Naturally occurring, large scale flows of particles are some of the most dramatic environmental phenomena that shape our surroundings. Examples include landslides, rockfalls, avalanches and flows of volcanic ash, debris and mud. These flows are typically extremely hazardous and direct observation of them is both rare and difficult. However they erode, transport and deposit sediment and the signature of these effects may be measured in both recent and ancient deposits. Despite their importance in forming our land and seascape, our ability to model these particulate flows is in its infancy and even the motion within the simplest settings cannot be predicted with certainty. Models, however, are vital in this research area, because they provide a means for interpreting observations and providing deeper insights to the underlying physical processes that govern these flows. There is a need therefore for close interaction between researchers who model the flows and who observe these flows, or their associated sedimentary deposits, in the field and in laboratory experiments, because it is only through this interaction the modelling can be advanced.

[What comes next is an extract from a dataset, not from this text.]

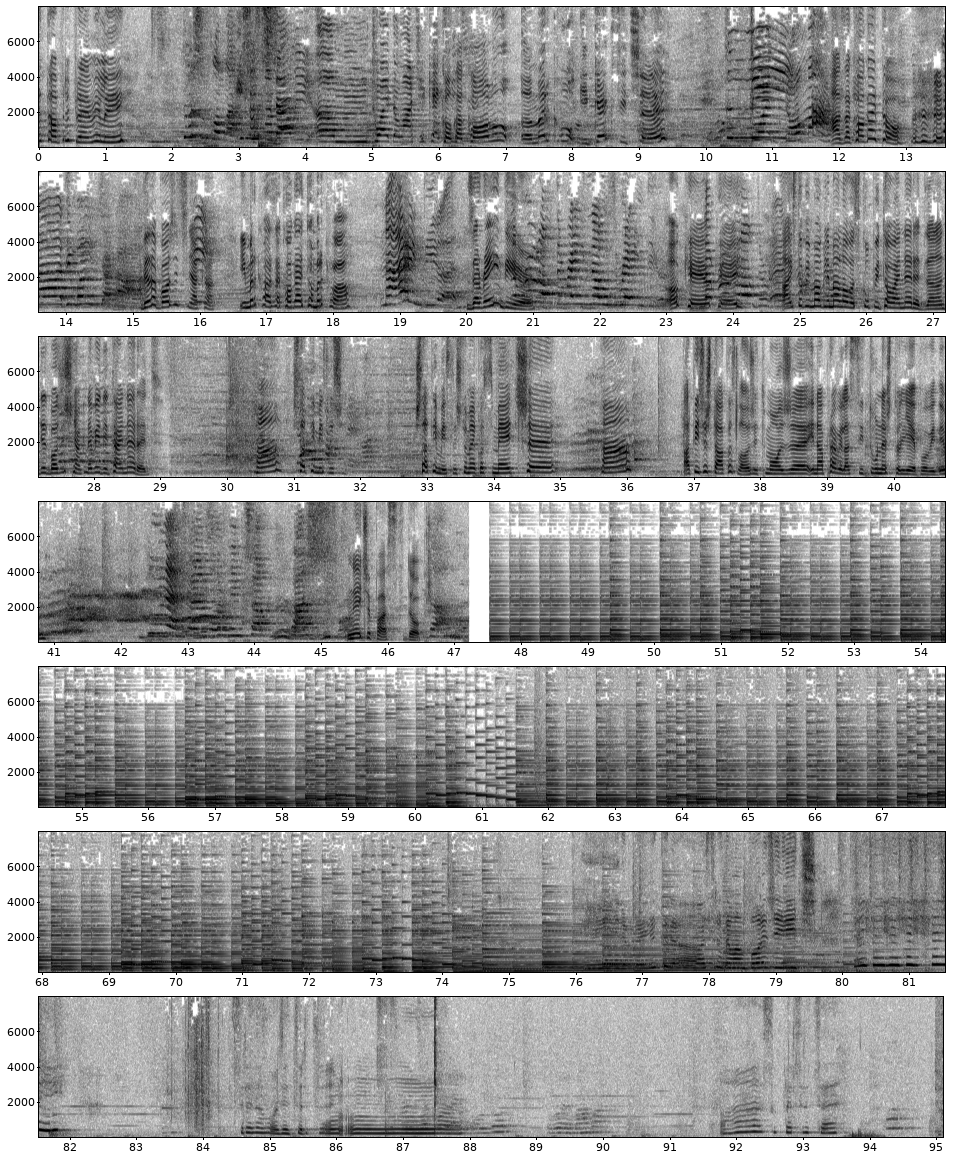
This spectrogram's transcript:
To pripremili? To su kola. I sad smo dali um, tvoje domaće keke. Coca-Colu, e, mrkvu i keksiće. Tvoje doma. A za koga je to? Da, djevojčaka. Djeda Božićnjaka. I mrkva, za koga je to mrkva? Na Indian. Za reindeer. The reindeer. Ok, ok. A isto bi mogli malo ovo skupiti ovaj nered, da nam djed Božićnjak ne vidi taj nered. Ha? Šta ti misliš? Šta ti misliš? Tu neko smeće? Ha? A ti ćeš tako složit, može. I napravila si tu nešto lijepo, vidim. Neće možda pas. Neće past, dobro. Da. Sretan Božić, srce. Mua. A, super srce.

This meeting aims to bring together the research communities that investigate sedimentary flows, using mathematical modelling and computation, field observation or laboratory experimentation.

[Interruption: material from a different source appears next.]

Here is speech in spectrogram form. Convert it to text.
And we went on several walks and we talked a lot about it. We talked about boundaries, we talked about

The scientific focus of this meeting ranges from flows in which the concentration of particulate is relatively dilute, to granular flows in which the interactions between the particles determine the dynamics.
Recurrent themes are the form and composition of the deposit laid down by these flows, segregation of particles of different sizes and densities and the cohesive effects of mud on the dynamics of the motion and the associated sedimentation.
Presentations are invited from researchers from a range of scientific disciplines. In particular we encourage presentations of field data sets that may be used to test mathematical and numerical models of the flow and of new insights from theoretical models that have application to environmental flows.
Dr Andrew Hogg (Bristol), Professor Nico Gray (Manchester), Dr Peter Talling (Southampton), Dr Chris Keylock (Sheffield)
Following the Symposium there is the option of a field trip to Italy from 14-18 April 2011. Dr Peter Talling will lead this field trip to the Italian Apennines to study the turbidite deposits. Please indicate potential interest in this field trip by 12 February 2011. For further details please see the preliminary trip outline [MS Word (2,514kb)].